There are currently over 800,000 people living with dementia in the UK – a figure which is predicted to hit one million within the next five years.
However, recent research shows that access to support for the growing numbers of newly diagnosed is not keeping pace:
• 61% of people diagnosed with Alzheimer’s disease, vascular dementia and other forms of the condition say they feel depressed or anxious largely because of a lack of support.
• Only 58% say they are living well post-diagnosis.
• Dementia is the illness most feared by people over the age of 55, who are understandably concerned about losing their memory and identity.
As the UK’s leading charity for older people Age UK regularly hears of people who have been told they have dementia and then find they have nowhere to turn to for support or help in understanding how it will affect their lives day to day.
In fact, last year the Charity received more than a thousand calls for advice about living with dementia.
Age UK believes support is critical after diagnosis to help people come to terms with the life-changing news and to understand that it is possible to live well with dementia.
It has published two new guides to enable people diagnosed with dementia and their friends and families, secure their rights and entitlements, make informed choices about public services and play a full role in their communities and society.
Living with early-stage dementia: aimed at people who have been newly diagnosed with dementia and focuses on how they can live well with their condition.
Caring for someone with dementia: takes carers through the dementia journey and looks at the everyday things they can do, as well as the practical and emotional help they can get.
A number of local Age UKs around the country run services to help people with dementia and their families to live well for as long as possible. Age UK has just announced funding for pilot projects in Norfolk, East Cheshire, South Staffordshire and Exeter.

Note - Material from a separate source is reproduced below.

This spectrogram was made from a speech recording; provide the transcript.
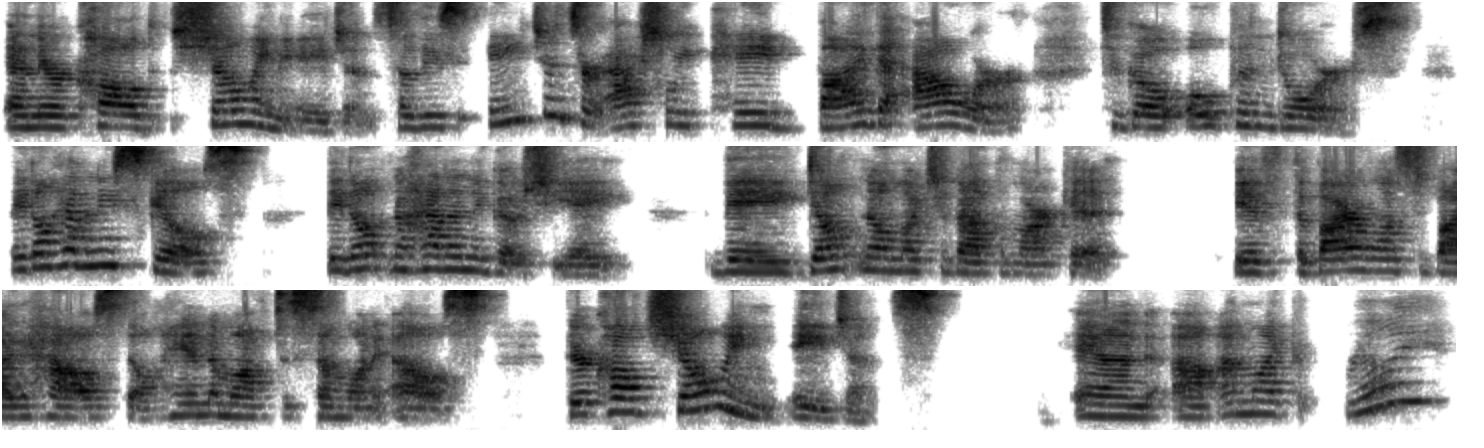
and they're called showing agents. So these agents are actually paid by the hour to go open doors. They don't have any skills, they don't know how to negotiate, they don't know much about the market. If the buyer wants to buy the house, they'll hand them off to someone else. They're called showing agents. And uh, I'm like, really?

These include schemes providing dementia advisers in hospitals who will work with GPs and post-diagnosis peer support groups.
Despite the fact that this is a frightening and confusing time there are ways of living contentedly with the disease. Being the carer of a person with the illness is just as difficult if not more so than being the patient. Help is available but you must ask for it, and not feel embarrassed in accepting assistance from healthcare workers or friends and family.
Planning for the future is an important part of living with dementia and will make life easier for all concerned if you do not feel you are living on the precipice of unknown perils.
Knowing there is help out there and that you are not alone can be comforting. And medical science is making huge strides in finding ways to slow down the process. A positive attitude is vitally important.
Age UK is unique as it offers a range of information and support services on all aspects of getting older – from money and benefits, to housing and health. Ranging from information guides and factsheets and a telephone advice line to our network of local Age UKs they are able to support older people or those who care and support for them.
The free, national advice line number is open 365 days a year from 8am – 7pm on 0800 169 6565. People can also visit www.ageuk.org.uk